- Lastly, trust your source of information, including mine – by doing further research, while being mindful for confirmation biases.
Enjoy the games, and cheers to moving more!
- Lee IM, Shiroma EJ, Lobelo F, et al. Effect of physical inactivity on major non-communicable diseases worldwide: an analysis of burden of disease and life expectancy. Lancet 2012; 380: 219-229.
- Pedersen BK, Saltin B. Exercise as medicine – evidence for prescribing exercise as therapy in 26 different chronic diseases. Scand J Med Sci Sports2015; 25: 1-72.
About the Author
We have all heard about that uncle that didn’t smoke or drink, and went to bed early, and died of a heart attack while going for his morning run, right??!! Why would we even bother?!!
Well, there’s some truth to that fear, as your risk of injury and other negative health events certainly increases somewhat WHILE you are exercising. Think about it, your car is much more likely to rattle, overheat, or have a tire blow out while driving at high speeds, than while it’s parked in your garage, right?! A wise colleague of mine once said at a presentation on the matter:
I have never seen anyone get injured while standing at the front of a shop while window-shopping!
and I have to agree, neither have I. And the more extreme the exercise, the greater the chance of a negative outcome. Take Mountaineering for example, which is 50-100 x more risky than your regular structured exercise, with a 1 in 400 chance of dying in any given year!!
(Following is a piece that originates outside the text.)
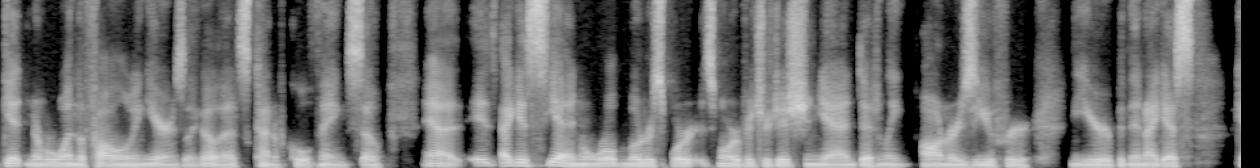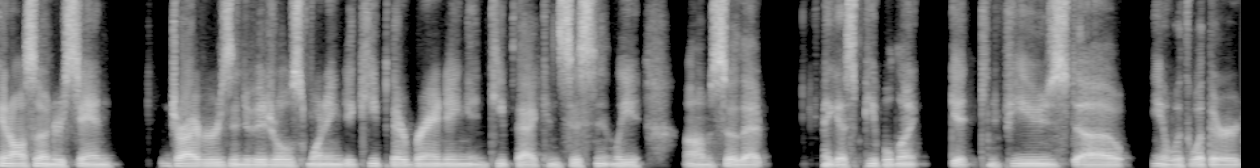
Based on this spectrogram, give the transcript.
get number one the following year. It's like, oh, that's kind of cool thing. So, yeah, it, I guess yeah, in world motorsport, it's more of a tradition. Yeah, and definitely honors you for the year. But then I guess can also understand drivers, individuals wanting to keep their branding and keep that consistently, um, so that I guess people don't get confused uh, you know, with what their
BUT, here is the catch: Doing nothing is 20x more risky than moutaineering!!
It is very clear that being sedentary and sitting for prolonged periods of time is extremely dangerous for us. So much so, that when compared to the rightly criticised smoking, which takes 11mins off your life expectancy per cigarette that you smoke; one hour of sitting watching TV takes 22 mins off your life!
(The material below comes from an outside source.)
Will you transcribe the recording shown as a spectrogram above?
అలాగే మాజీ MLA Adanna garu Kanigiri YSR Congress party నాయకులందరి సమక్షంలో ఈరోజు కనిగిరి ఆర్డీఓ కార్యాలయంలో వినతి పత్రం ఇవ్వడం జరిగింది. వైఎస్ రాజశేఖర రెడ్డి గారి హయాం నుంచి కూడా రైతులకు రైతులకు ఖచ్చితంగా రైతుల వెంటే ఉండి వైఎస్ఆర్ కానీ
Sitting for 10 hours a day is equivalent to being like an average smoker (20 a day). Both of which lose 1.5 years for every 10 years of the habit.
So how do we reverse this increasing level of risk? The clear answer is to obviously move more! Make sure that you aren’t sitting for an hour without having gotten up. In addition good health (FESS) behaviours reduce the risk of premature death by 65-84%
One other thing to watch is stress. Those that report being “Much more stressed than usual” are at a similar level of risk as those that smoke 20 cigarettes a day!! So, how can you combat this? We know that hobby activities reduce risk by 27%; that relaxation exercises reduce risk by 23%; and that simply ‘enjoying’ life reduces the risk of cardiovascular disease by 38% in men and 11% in women
Ok, time for me to get up and do a few squats!
We don’t think much about the amount of time we sit on our butts, in fact we’ve geared sitting into pretty much every aspect of our lives.
We only need to look at US data to see that TV viewing time and low activity jobs have doubled, and miles spent in a vehicle has triple in the last 50 years to know that things are profoundly changing.
Unfortunately though we’re built on a biology that was meant to move, not to stare at a screen all day, and now we’re paying for it. (more…)
I heard a recent statistic that watching two hours of television per day increased risk of death before the age of 65 by 13%, with associated risks of heart disease and diabetes going up by 15% and 20% respectively. Given the average Australian watches the box for around four hours per day, this should be an alarming stat to some of us!
Obviously we’re all smart enough to know there’s more to it than this otherwise, I’d anticipate, we would have seen a massive government legislation against the idiot box!
Surely it’s more about the behaviour that TV watching represents, and the impact that this has on our bodies when carried out over extended periods of time. (more…)
A recent post by a colleague, Scott Wood, highlighted that if you want to lose weight you need to do more than just walk.
Walking uses four times as much energy as sitting on a couch, however, when we factor a 30 minute walk into our whole day the increase in energy expenditure is no more than what we would get from not eating a banana.
While skipping the banana would be the easier option, I believe there is much more to walking than just the calories burnt. (more…)